Tearless onions are to go on sale at Waitrose, reported The Times. Rick Watson, a plant breeder, began working on the innovation in the late 1980s, using natural techniques rather than genetic modification to create the unique variety. Onions normally make people cry because when they are sliced they release synpropanethial-S-oxide, which irritates glands in the eyes. A taste tester said tearless onions were “sweet enough that you could sit there and eat them like popcorn, if you were inclined to do such a strange thing”.
Hairdresser finds no crisps in her crisps bag

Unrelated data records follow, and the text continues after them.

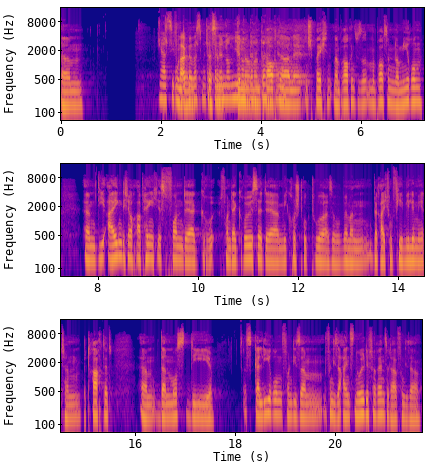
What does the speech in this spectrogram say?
Ähm, ja, ist die Frage, dann, was man da für eine Normierung genau, man braucht hat, ja. da eine entsprechend, man braucht insbesondere, man braucht so eine Normierung, ähm, die eigentlich auch abhängig ist von der von der Größe der Mikrostruktur. Also wenn man einen Bereich von vier Millimetern betrachtet, ähm, dann muss die Skalierung von diesem von dieser 1-0-Differenz oder von dieser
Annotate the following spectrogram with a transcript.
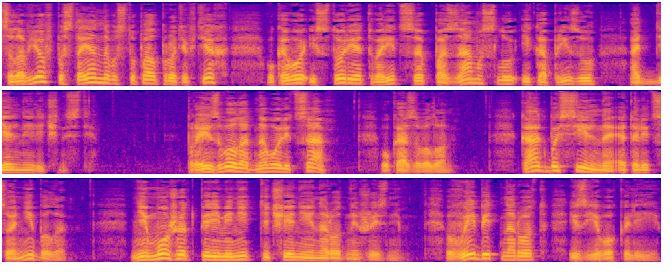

A hairdresser could have been forgiven for shedding a few tears when she discovered not a single crisp in her bag of Walkers crisps. “It’s a once-in-a-lifetime thing,” said Yarna Davies, after opening the packet to find there was “not even a crumb” inside. Davies said a friend told her: “Oh my god, that’s amazing, you need to do something about that.” Writing about her ordeal on Facebook, Davies said Walkers apologised and reimbursed her with vouchers. “They said there was a problem with the machines and delivery drivers,” she said.
BBC prepared to interview flat-Earthers
The BBC has said it is ready to give a platform to flat-Earth conspiracy theorists in its quest to broadcast a range of views. David Jordan, the BBC’s director of editorial policy and standards, said “Flat-Earthers are not going to get as much space as people who believe that the Earth is round, but very occasionally, it might be appropriate to interview a flat-earther.” He added that BBC staff “need to be prepared to hear views which, perhaps personally, they don’t agree with”.